Please set down exactly the lines of the listing below from the line containing "Could you help" through the line containing "From this spectrogram, I", both lines included, leaving out all other lines.

** Opening DATA TO EXAMINE block **

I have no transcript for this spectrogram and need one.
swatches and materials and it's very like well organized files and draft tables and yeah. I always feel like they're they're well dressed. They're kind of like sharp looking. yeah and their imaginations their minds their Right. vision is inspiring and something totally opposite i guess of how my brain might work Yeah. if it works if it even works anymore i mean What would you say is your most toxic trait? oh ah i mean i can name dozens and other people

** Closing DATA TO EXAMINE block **
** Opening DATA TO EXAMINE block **

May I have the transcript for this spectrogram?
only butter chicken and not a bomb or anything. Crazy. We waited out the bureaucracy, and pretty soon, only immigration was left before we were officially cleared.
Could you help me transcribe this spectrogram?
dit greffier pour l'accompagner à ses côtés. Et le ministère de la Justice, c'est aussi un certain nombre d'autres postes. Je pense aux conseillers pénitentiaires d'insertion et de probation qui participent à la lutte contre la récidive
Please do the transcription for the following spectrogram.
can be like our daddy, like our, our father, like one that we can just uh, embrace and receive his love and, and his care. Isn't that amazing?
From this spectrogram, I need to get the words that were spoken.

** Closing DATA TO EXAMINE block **
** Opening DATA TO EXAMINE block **

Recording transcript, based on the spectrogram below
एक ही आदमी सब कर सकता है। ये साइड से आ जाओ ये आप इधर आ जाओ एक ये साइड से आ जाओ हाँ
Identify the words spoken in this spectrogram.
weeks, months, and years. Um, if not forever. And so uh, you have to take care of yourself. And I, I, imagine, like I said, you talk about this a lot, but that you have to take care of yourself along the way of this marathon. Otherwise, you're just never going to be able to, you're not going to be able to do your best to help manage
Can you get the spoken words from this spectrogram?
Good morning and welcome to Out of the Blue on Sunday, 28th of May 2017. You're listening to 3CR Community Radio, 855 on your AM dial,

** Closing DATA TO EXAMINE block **

FINAL ANSWER:
Could you help me transcribe this spectrogram?
dit greffier pour l'accompagner à ses côtés. Et le ministère de la Justice, c'est aussi un certain nombre d'autres postes. Je pense aux conseillers pénitentiaires d'insertion et de probation qui participent à la lutte contre la récidive
Please do the transcription for the following spectrogram.
can be like our daddy, like our, our father, like one that we can just uh, embrace and receive his love and, and his care. Isn't that amazing?
From this spectrogram, I need to get the words that were spoken.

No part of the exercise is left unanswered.